Data excerpts
━━━━━━━━━━━━━━━━

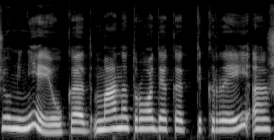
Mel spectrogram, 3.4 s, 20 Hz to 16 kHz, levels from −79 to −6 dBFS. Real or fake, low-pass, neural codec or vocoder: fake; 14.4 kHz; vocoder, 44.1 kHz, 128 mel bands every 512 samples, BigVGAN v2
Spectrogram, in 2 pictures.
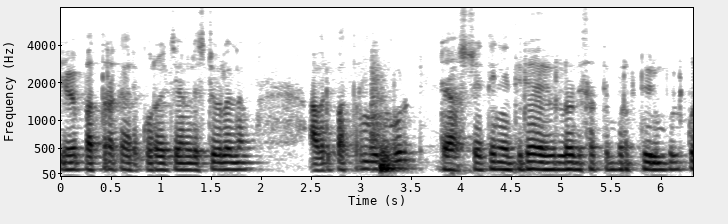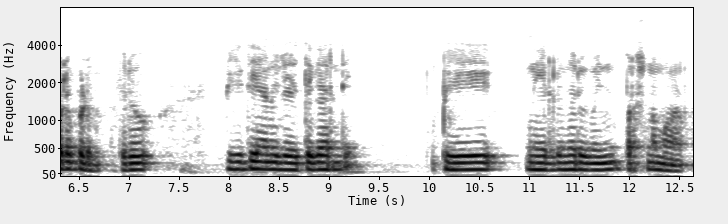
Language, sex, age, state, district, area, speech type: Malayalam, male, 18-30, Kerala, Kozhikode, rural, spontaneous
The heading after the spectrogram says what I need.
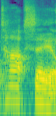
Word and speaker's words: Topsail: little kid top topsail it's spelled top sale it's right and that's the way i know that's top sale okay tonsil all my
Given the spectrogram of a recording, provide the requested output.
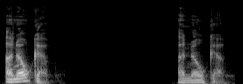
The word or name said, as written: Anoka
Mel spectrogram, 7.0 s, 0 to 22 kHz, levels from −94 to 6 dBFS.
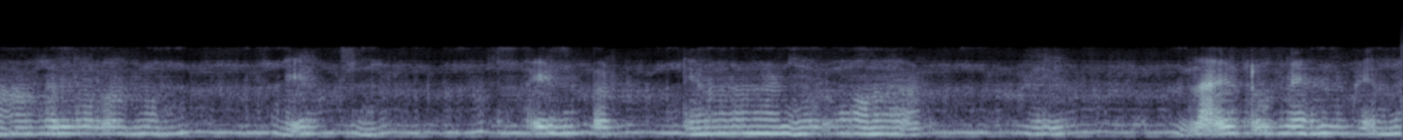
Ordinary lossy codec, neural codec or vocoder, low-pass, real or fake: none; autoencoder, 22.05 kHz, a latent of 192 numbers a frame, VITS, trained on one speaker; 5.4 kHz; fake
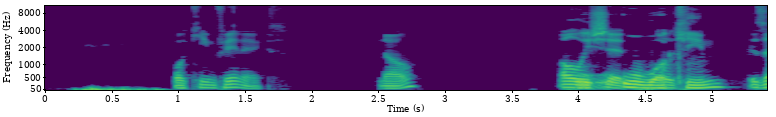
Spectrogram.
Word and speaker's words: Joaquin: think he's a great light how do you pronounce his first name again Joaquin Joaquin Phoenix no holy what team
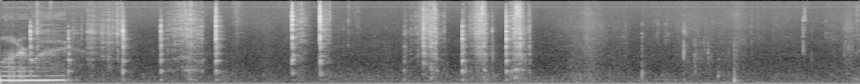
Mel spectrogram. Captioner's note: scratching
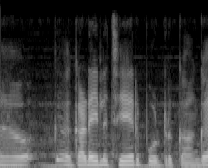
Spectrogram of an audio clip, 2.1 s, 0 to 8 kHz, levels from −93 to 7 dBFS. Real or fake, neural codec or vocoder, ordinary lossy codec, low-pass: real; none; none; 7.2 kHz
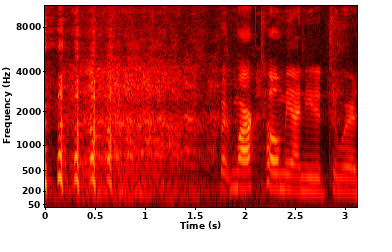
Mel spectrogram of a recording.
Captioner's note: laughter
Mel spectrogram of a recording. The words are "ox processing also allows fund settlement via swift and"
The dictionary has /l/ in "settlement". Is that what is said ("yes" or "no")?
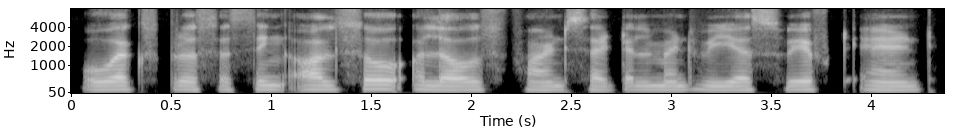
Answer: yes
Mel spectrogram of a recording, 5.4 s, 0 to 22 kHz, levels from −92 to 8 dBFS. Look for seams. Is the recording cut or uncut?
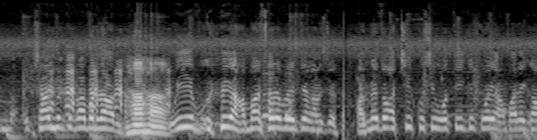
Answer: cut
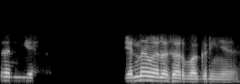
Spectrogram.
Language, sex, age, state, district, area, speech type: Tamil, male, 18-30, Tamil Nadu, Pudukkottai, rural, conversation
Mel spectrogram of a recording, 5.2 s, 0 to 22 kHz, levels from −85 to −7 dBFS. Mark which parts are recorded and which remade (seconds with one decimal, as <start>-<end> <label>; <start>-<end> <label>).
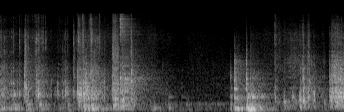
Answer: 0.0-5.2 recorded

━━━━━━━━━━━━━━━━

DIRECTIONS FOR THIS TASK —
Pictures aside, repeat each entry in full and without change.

TASK OUTPUT —
Mel spectrogram, 3.4 s, 20 Hz to 16 kHz, levels from −79 to −6 dBFS. Real or fake, low-pass, neural codec or vocoder: fake; 14.4 kHz; vocoder, 44.1 kHz, 128 mel bands every 512 samples, BigVGAN v2
Spectrogram, in 2 pictures.
Language, sex, age, state, district, area, speech type: Malayalam, male, 18-30, Kerala, Kozhikode, rural, spontaneous
The heading after the spectrogram says what I need.
Word and speaker's words: Topsail: little kid top topsail it's spelled top sale it's right and that's the way i know that's top sale okay tonsil all my
Given the spectrogram of a recording, provide the requested output.
The word or name said, as written: Anoka
Mel spectrogram, 7.0 s, 0 to 22 kHz, levels from −94 to 6 dBFS.
Ordinary lossy codec, neural codec or vocoder, low-pass, real or fake: none; autoencoder, 22.05 kHz, a latent of 192 numbers a frame, VITS, trained on one speaker; 5.4 kHz; fake
Spectrogram.
Word and speaker's words: Joaquin: think he's a great light how do you pronounce his first name again Joaquin Joaquin Phoenix no holy what team
Mel spectrogram. Captioner's note: scratching
Spectrogram of an audio clip, 2.1 s, 0 to 8 kHz, levels from −93 to 7 dBFS. Real or fake, neural codec or vocoder, ordinary lossy codec, low-pass: real; none; none; 7.2 kHz
Mel spectrogram of a recording.
Captioner's note: laughter
Mel spectrogram of a recording. The words are "ox processing also allows fund settlement via swift and"
The dictionary has /l/ in "settlement". Is that what is said ("yes" or "no")?
Answer: yes
Mel spectrogram of a recording, 5.4 s, 0 to 22 kHz, levels from −92 to 8 dBFS. Look for seams. Is the recording cut or uncut?
Answer: cut
Spectrogram.
Language, sex, age, state, district, area, speech type: Tamil, male, 18-30, Tamil Nadu, Pudukkottai, rural, conversation
Mel spectrogram of a recording, 5.2 s, 0 to 22 kHz, levels from −85 to −7 dBFS. Mark which parts are recorded and which remade (seconds with one decimal, as <start>-<end> <label>; <start>-<end> <label>).
Answer: 0.0-5.2 recorded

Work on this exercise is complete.